* _Recorded data_

-=-=-=-=-

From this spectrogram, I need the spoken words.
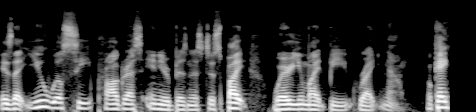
is that you will see progress in your business despite where you might be right now. Okay,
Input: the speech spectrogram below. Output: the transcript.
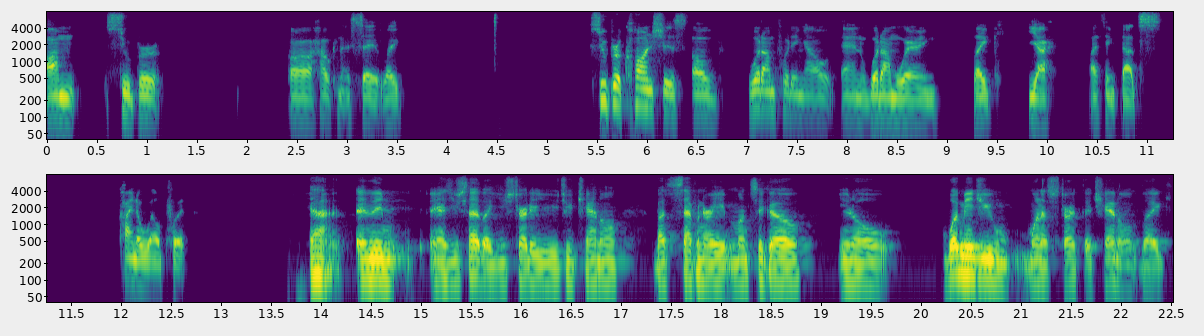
i'm super uh how can i say like super conscious of what i'm putting out and what i'm wearing like yeah I think that's kind of well put. Yeah. And then, as you said, like you started your YouTube channel about seven or eight months ago. You know, what made you want to start the channel? Like,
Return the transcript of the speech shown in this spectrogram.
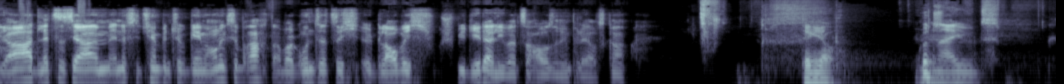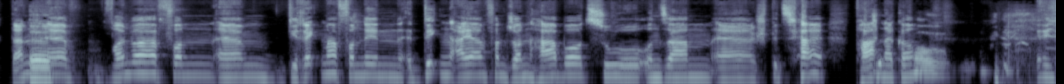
Ja, hat letztes Jahr im NFC Championship Game auch nichts gebracht, aber grundsätzlich, äh, glaube ich, spielt jeder lieber zu Hause in den Playoffs, klar. Denke ich auch. Gut. Na gut. Dann äh, äh, wollen wir von ähm, direkt mal von den dicken Eiern von John Harbour zu unserem äh, Spezialpartner kommen. Oh. Ich,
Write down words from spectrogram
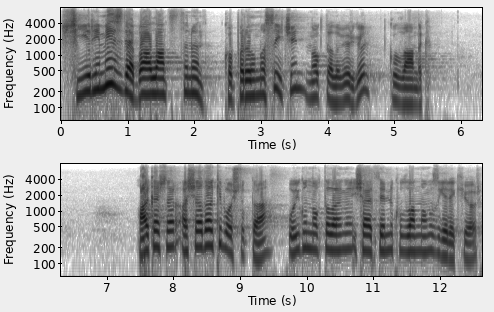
şiirimizle bağlantısının koparılması için noktalı virgül kullandık. Arkadaşlar aşağıdaki boşlukta uygun noktalama işaretlerini kullanmamız gerekiyor.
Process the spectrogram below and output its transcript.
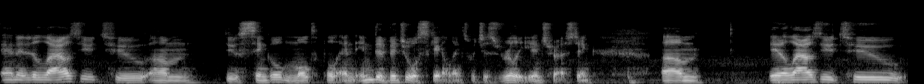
and it allows you to um, do single, multiple, and individual scale lengths, which is really interesting. Um, it allows you to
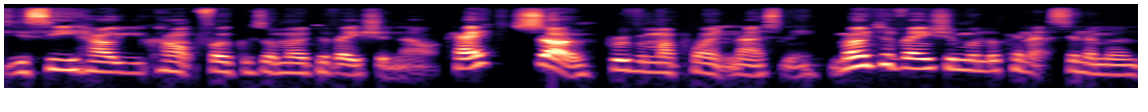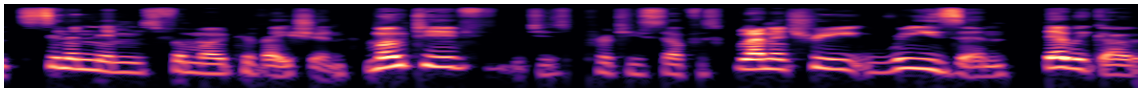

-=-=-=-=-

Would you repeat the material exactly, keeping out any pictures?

From this spectrogram, I need the spoken words.
is that you will see progress in your business despite where you might be right now. Okay,
Input: the speech spectrogram below. Output: the transcript.
i'm super uh how can i say like super conscious of what i'm putting out and what i'm wearing like yeah I think that's kind of well put. Yeah. And then, as you said, like you started your YouTube channel about seven or eight months ago. You know, what made you want to start the channel? Like,
Return the transcript of the speech shown in this spectrogram.
Ja, hat letztes Jahr im NFC Championship Game auch nichts gebracht, aber grundsätzlich, äh, glaube ich, spielt jeder lieber zu Hause in den Playoffs, klar. Denke ich auch. Gut. Na gut. Dann äh, äh, wollen wir von ähm, direkt mal von den dicken Eiern von John Harbour zu unserem äh, Spezialpartner kommen. Oh. Ich,
Write down words from spectrogram
şiirimizle bağlantısının koparılması için noktalı virgül kullandık. Arkadaşlar aşağıdaki boşlukta uygun noktalama işaretlerini kullanmamız gerekiyor.
Process the spectrogram below and output its transcript.
and it allows you to um, do single, multiple, and individual scale lengths, which is really interesting. Um, it allows you to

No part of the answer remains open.